  • Osteoporosis —likely to help prevent fractures and promote bone health B1-B9

May Be Effective

  • Sensitive teeth —may ease sensitivity C1-C3

Not Enough Data to Assess

  • Knee osteoarthritis A1

Editorial process and description of evidence categories can be found at EBSCO NAT Editorial Process.

Safety Notes

It is likely safe to take strontium in small doses for a short time, but diarrhea is possible. Not enough studies have been done to say whether it is safe to take for a long period. Women who are pregnant or breastfeeding should avoid high doses of strontium.

Interactions

Talk to your doctor about any supplements or therapy you would like to use. Some can interfere with treatment or make conditions worse.

 

References

A. Knee Osteoarthritis

A1. Gregori D, Giacovelli G, et al. Association of Pharmacological Treatments With Long-term Pain Control in Patients With Knee Osteoarthritis: A Systematic Review and Meta-analysis. JAMA. 2018 Dec 25;320(24):2564-2579.

B. Osteoporosis

B1. O’Donnell S, Cranney A, et al. Strontium ranelate for preventing and treating postmenopausal osteoporosis. Cochrane Database Syst Rev. 2006;(4):CD005326.

B2. Stevenson M, Davis S, et al. The clinical effectiveness and cost-effectiveness of strontium ranelate for the prevention of osteoporotic fragility fractures in postmenopausal women.
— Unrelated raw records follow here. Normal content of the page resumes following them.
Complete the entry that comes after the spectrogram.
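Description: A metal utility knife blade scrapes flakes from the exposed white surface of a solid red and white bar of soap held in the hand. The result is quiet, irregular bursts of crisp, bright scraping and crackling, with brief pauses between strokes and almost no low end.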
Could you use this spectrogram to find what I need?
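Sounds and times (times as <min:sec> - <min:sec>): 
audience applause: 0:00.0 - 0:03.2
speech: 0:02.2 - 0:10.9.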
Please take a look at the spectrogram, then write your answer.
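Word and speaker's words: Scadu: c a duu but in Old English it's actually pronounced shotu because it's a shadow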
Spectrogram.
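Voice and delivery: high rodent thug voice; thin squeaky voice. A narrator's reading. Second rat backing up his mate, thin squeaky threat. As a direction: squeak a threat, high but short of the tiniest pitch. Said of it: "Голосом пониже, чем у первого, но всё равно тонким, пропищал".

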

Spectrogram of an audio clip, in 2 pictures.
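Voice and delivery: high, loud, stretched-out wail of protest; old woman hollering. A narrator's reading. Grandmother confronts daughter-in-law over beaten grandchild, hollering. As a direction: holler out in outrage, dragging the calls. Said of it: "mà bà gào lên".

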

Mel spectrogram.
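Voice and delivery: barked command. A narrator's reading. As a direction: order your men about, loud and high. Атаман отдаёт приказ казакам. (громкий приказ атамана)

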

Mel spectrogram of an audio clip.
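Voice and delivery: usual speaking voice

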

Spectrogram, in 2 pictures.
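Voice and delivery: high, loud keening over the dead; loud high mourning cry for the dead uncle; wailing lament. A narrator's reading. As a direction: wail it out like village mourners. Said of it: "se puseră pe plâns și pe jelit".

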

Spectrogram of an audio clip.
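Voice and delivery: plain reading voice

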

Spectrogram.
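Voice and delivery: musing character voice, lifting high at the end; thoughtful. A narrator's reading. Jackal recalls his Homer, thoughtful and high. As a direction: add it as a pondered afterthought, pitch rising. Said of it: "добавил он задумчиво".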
Health Technol Assess. 2007 Feb;11(4):1-134.

B3. Collette J, Bruyère O, et al. Vertebral anti-fracture efficacy of strontium ranelate according to pre-treatment bone turnover. Osteoporos Int. 2010 Feb;21(2):233-241.
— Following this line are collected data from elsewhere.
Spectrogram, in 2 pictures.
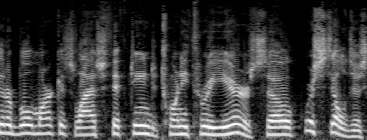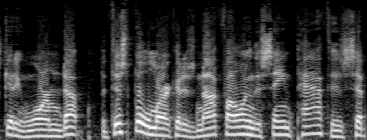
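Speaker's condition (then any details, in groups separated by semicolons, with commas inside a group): No condition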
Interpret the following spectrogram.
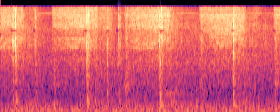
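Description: Automatic roll-fed labeling machine running: a steady mechanical whir with a sharp click repeating about twice a second.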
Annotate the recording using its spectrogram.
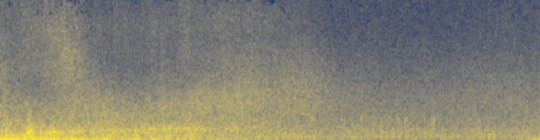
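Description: Waves splash and rush against a sailing ship's hull, slowly growing quieter.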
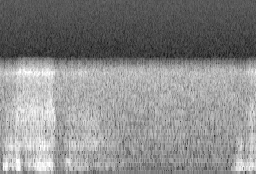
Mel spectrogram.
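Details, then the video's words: A sleeping Corgi called Teddy opens with a thick, low, rattling snore about a second long. A softer breath follows, then a long quiet pause before the next low snore begins at the end. "Teddy SNORING"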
B4. Ringe JD, Doherty JG. Absolute risk reduction in osteoporosis: assessing treatment efficacy by number needed to treat. Rheumatol Int. 2010 May;30(7):863-869.

B5. Gallacher SJ, Dixon T. Impact of treatments for postmenopausal osteoporosis (bisphosphonates, parathyroid hormone, strontium ranelate, and denosumab) on bone quality: a systematic review. Calcif Tissue Int. 2010 Dec;87(6):469-484.

B6. Hopkins RB, Goeree R, et al. The relative efficacy of nine osteoporosis medications for reducing the rate of fractures in post-menopausal women. BMC Musculoskelet Disord. 2011 Sep 26;12:209.

B7. Kanis JA, Johansson H, et al. A meta-analysis of the effect of strontium ranelate on the risk of vertebral and non-vertebral fracture in postmenopausal osteoporosis and the interaction with FRAX(®). Osteoporos Int. 2011;22(8):2347-2355.

B8. Cheng MH, Chen JF, et al. Osteoporosis treatment in postmenopausal women with pre-existing fracture. Taiwan J Obstet Gynecol. 2012 Jun;51(2):153-166.

B9. Freemantle N, Cooper C, et al. Results of indirect and mixed treatment comparison of fracture efficacy for osteoporosis treatments: a meta-analysis. Osteoporos Int. 2013 Jan;24(1):209-217.

C. Sensitive Teeth

C1. Kobler A, Kub O, et al. Clinical effectiveness of a strontium chloride-containing desensitizing agent over 6 months: a randomized, double-blind, placebo-controlled study. Quintessence Int. 2008;39(4):321-325.

C2. Bae JH, Kim YK, et al. Desensitizing toothpaste versus placebo for dentin hypersensitivity: a systematic review and meta-analysis. J Clin Periodontol. 2015 Feb;42(2):131-141.

C3. Grünberg C, Bauer F, et al. Effectiveness of dentifrices with new formulations for the treatment of dentin hypersensitivity - A meta-analysis. Am J Dent. 2017 Aug;30(4):221-226.

Last reviewed July 2019 by EBSCO NAT Review Board Eric Hurwitz, DC  Last Updated: 3/27/2020